## EXERCISE
With the pictures omitted, repeat exactly the lines below starting with the line that has "Give me the" and going on through the line that has "Work out the".

## Stored items
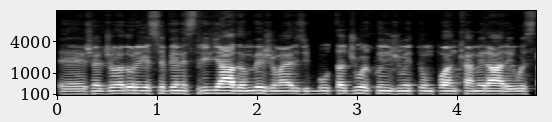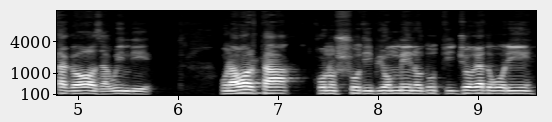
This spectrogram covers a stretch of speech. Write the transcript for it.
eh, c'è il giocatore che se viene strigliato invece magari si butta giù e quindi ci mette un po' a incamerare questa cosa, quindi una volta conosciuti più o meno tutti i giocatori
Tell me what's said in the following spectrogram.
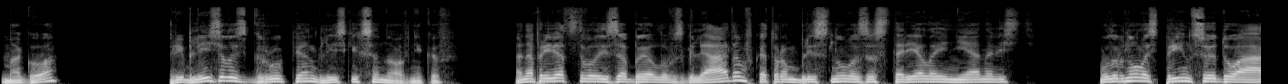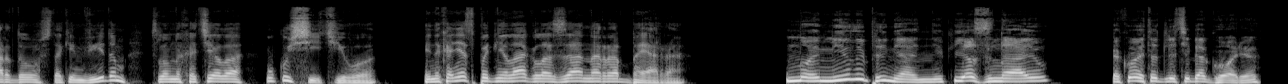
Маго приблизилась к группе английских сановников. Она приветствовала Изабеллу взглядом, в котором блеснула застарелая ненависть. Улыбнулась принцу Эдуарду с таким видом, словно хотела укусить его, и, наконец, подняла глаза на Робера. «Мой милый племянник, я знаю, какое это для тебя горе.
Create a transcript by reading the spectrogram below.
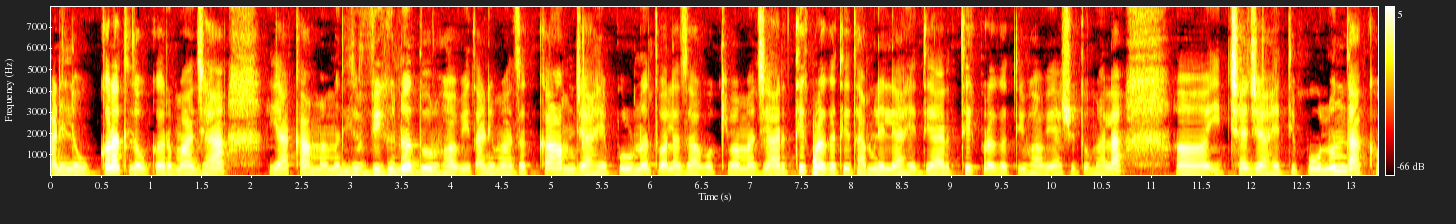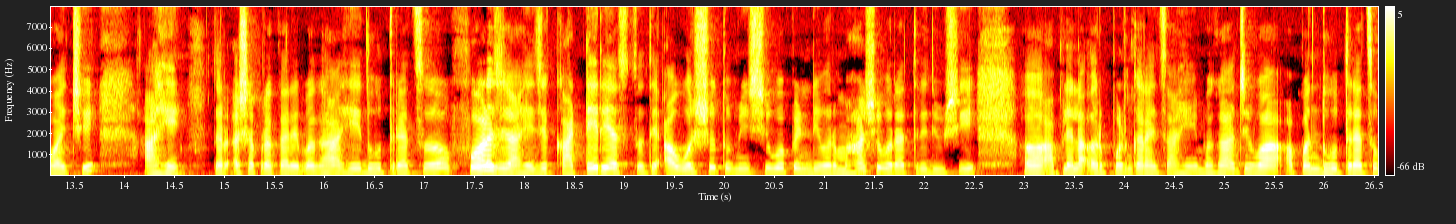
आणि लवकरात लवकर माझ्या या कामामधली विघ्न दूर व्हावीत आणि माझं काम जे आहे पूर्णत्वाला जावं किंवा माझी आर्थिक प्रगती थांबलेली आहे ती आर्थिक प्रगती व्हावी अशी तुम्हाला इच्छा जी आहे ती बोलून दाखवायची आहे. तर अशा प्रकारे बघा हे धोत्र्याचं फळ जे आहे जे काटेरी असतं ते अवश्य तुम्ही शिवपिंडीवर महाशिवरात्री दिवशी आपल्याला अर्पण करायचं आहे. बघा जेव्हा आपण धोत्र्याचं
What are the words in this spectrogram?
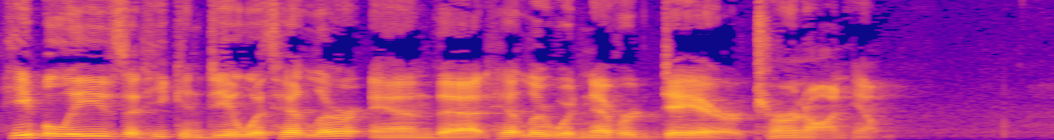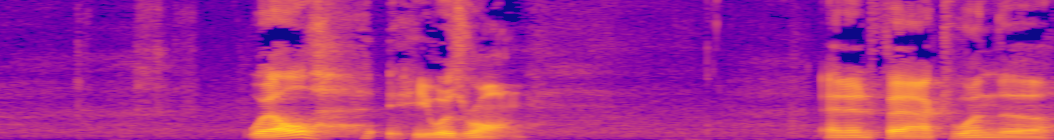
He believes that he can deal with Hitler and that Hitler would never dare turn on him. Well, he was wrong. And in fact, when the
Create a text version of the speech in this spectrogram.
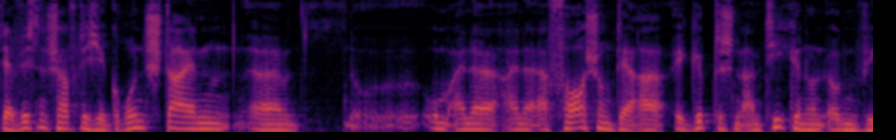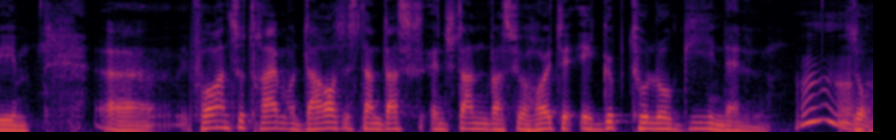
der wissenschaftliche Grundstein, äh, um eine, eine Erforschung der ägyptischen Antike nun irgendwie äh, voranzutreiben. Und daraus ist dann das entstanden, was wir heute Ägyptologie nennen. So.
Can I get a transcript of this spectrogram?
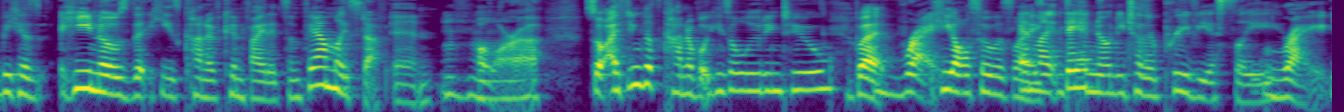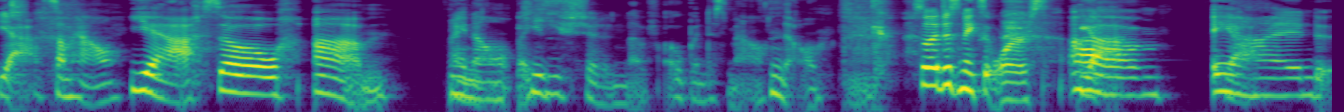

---

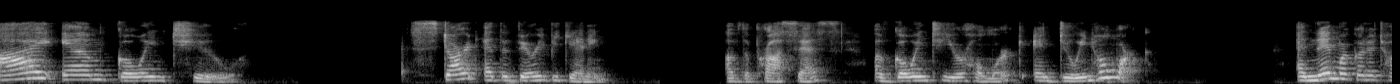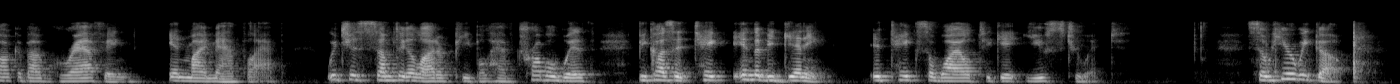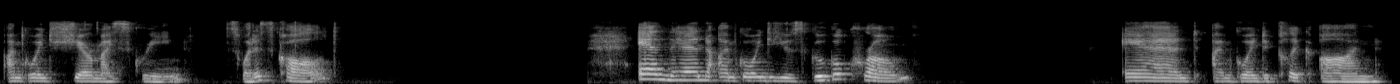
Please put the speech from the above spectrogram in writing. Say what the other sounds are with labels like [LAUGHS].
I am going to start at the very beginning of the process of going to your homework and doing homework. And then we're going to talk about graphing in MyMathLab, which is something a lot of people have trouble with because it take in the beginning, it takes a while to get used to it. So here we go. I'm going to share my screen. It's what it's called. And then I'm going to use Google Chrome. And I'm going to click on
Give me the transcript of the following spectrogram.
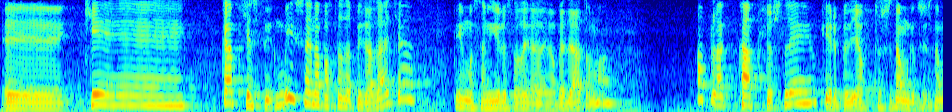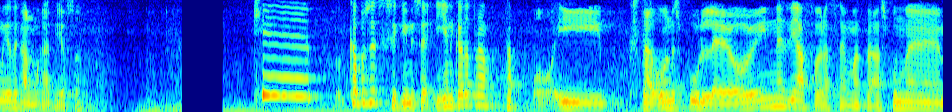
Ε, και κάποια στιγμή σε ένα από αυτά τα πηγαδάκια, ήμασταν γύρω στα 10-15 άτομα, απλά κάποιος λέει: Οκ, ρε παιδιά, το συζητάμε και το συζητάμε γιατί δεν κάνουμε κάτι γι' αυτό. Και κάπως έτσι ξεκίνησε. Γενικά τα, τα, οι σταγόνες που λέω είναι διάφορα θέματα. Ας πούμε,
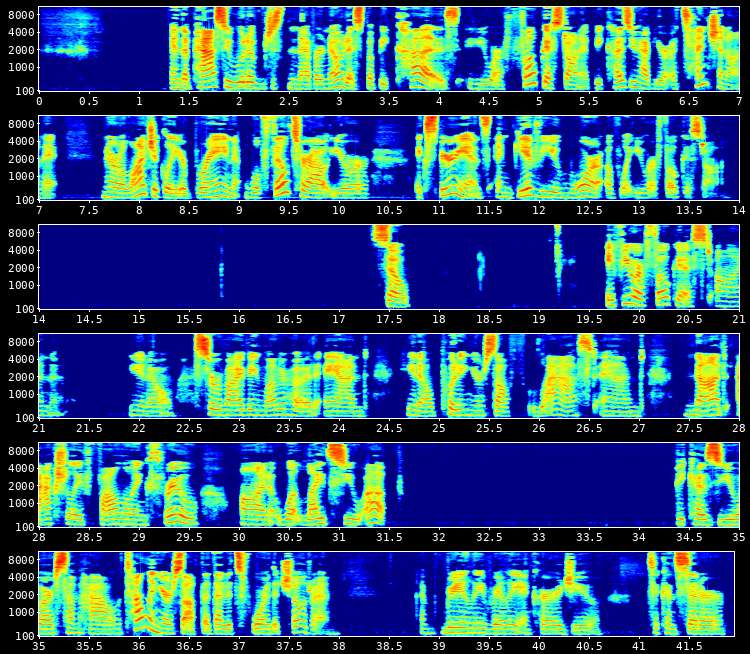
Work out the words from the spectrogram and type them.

## TASK ANSWER
Give me the transcript of the following spectrogram.
Ε, και κάποια στιγμή σε ένα από αυτά τα πηγαδάκια, ήμασταν γύρω στα 10-15 άτομα, απλά κάποιος λέει: Οκ, ρε παιδιά, το συζητάμε και το συζητάμε γιατί δεν κάνουμε κάτι γι' αυτό. Και κάπως έτσι ξεκίνησε. Γενικά τα, τα, οι σταγόνες που λέω είναι διάφορα θέματα. Ας πούμε,
Work out the words from the spectrogram and type them.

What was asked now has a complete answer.